The two most prevalent tribes that reside on reservations at the Grand Canyon today are the Havasupai and the Hualapai. The canyon is also described as the place of emergence for the Navajo, Hopi, Paiute and Zuni.
The Hualapai Tribe and Skywalk – Grand Canyon National Park (U.S. National Park Service)
There are 6 main tribes that still live in and around the Grand Canyon. Much of the land within the canyon, but outside Grand Canyon National Park is still tribal land today. The 6 tribes generally associated with the Grand Canyon are the Hualapai, Havasupai, Navajo, Hopi, Paiute and Zuni.
The prominent Colorado Native Americans are the Navajo, Ute, and Cheyenne – Arapahoe Indians. We find the Navajo in the southwest corner of Colorado, the Utes in the Pikes Peak area and most of Colorado, and the Cheyenne and Arapahoe on the Colorado plains.
|Tribal group||Total||American Indian/Alaska Native alone|
|American Indian tribes|
A Pyramid Legend In 1909, the Arizona Gazette reported that two Smithsonian archaeologists discovered an ancient civilization deep inside a vast Grand Canyon cavern, complete with mummies, Egyptian-style artifacts and Great Pyramids.
All Indians are subject to federal income taxes. However, whenever a member of an Indian tribe conducts business off the reservation, that person, like everyone else, pays both state and local taxes. State income taxes are not paid on reservation or trust lands.
The Grand Canyon Skywalk is NOT located near the South or North Rim of Grand Canyon National Park. Rather it is located at Grand Canyon West, on reservation land owned by the Hualapai Indian Tribe. The Skywalk is about 120 miles east of Las Vegas, NV, and 70 miles north of Kingman, AZ.
Despite these strategically located private in-holdings, the vast majority of the Grand Canyon is owned by the federal government, held in trust for the American people and managed by a varied collection of federal agencies. Indian reservations, state land, and private land surround these federal lands.
There has been talk of reintroducing grizzly bears to the Grand Canyon to promote wildlife and plant diversity. Grizzly bears like to dig. And when they do, they spread seeds. The grizzly bear has been on the endangered list since 1975.
At slightly over 100 feet, Havasu Fall is the most photographed fall in the Grand Canyon. The water temperature is a cool 70 degrees. The pool is large and about 4 to 5 feet deep in most places. You can swim up to the waterfalls and climb up behind the base of the fall.

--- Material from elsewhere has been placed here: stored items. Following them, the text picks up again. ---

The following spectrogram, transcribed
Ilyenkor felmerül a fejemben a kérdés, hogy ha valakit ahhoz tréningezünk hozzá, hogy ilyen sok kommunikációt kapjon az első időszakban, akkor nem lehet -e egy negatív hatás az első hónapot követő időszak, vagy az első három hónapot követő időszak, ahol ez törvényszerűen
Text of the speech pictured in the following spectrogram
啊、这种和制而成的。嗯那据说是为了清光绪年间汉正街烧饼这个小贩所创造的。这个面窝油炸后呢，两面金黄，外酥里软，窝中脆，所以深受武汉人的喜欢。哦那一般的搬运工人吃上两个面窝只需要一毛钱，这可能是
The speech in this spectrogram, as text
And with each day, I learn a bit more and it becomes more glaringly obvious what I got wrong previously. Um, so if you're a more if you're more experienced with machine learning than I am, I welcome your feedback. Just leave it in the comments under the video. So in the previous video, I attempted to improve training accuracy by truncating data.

About 12 deaths happen each year at the Grand Canyon, including from natural causes, medical problems, suicide, heat, drowning and traffic crashes. On average, two to three deaths per year are from falls over the rim, park spokeswoman Kirby-Lynn Shedlowski says.

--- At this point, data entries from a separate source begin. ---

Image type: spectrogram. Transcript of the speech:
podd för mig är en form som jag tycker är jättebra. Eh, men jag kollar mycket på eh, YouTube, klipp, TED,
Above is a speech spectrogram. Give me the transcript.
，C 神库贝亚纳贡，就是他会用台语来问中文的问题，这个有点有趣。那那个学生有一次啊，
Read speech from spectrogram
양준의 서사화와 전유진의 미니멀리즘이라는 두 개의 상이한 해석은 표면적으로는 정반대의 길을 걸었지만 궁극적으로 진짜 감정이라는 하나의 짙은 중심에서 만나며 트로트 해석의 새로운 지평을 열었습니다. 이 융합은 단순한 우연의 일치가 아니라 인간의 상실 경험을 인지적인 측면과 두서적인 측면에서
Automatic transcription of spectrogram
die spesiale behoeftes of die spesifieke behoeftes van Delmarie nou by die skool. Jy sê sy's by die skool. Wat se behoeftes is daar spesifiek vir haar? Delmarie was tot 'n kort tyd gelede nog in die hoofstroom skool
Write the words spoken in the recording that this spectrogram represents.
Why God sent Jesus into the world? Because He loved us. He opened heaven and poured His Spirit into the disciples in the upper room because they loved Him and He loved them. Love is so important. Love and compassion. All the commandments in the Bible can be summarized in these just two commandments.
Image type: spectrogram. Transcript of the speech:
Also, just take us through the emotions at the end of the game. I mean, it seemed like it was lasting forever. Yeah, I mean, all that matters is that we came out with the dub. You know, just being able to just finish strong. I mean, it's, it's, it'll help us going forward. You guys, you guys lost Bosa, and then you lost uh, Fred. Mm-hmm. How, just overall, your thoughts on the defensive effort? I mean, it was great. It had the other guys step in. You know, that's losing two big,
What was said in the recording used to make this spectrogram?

The resulting confederacy, whose governing Great Council of 50 peace chiefs, or sachems (hodiyahnehsonh), still meets in a longhouse, is made up of six nations: the Mohawk, Oneida, Onondaga, Cayuga, Seneca, and Tuscarora.
From the founding of the United States through the late 1800s, the federal government took more than 1.5 billion acres from Native Americans. Today, many Native Americans live in reservations. These are self-governing, which means they’re not subject to state laws, but they’re not quite sovereign nations, either.
Colorado means “the color red,” and Spanish explorers named the muddy red river they found Rio Colorado. Congress chose the name for the territory in 1861.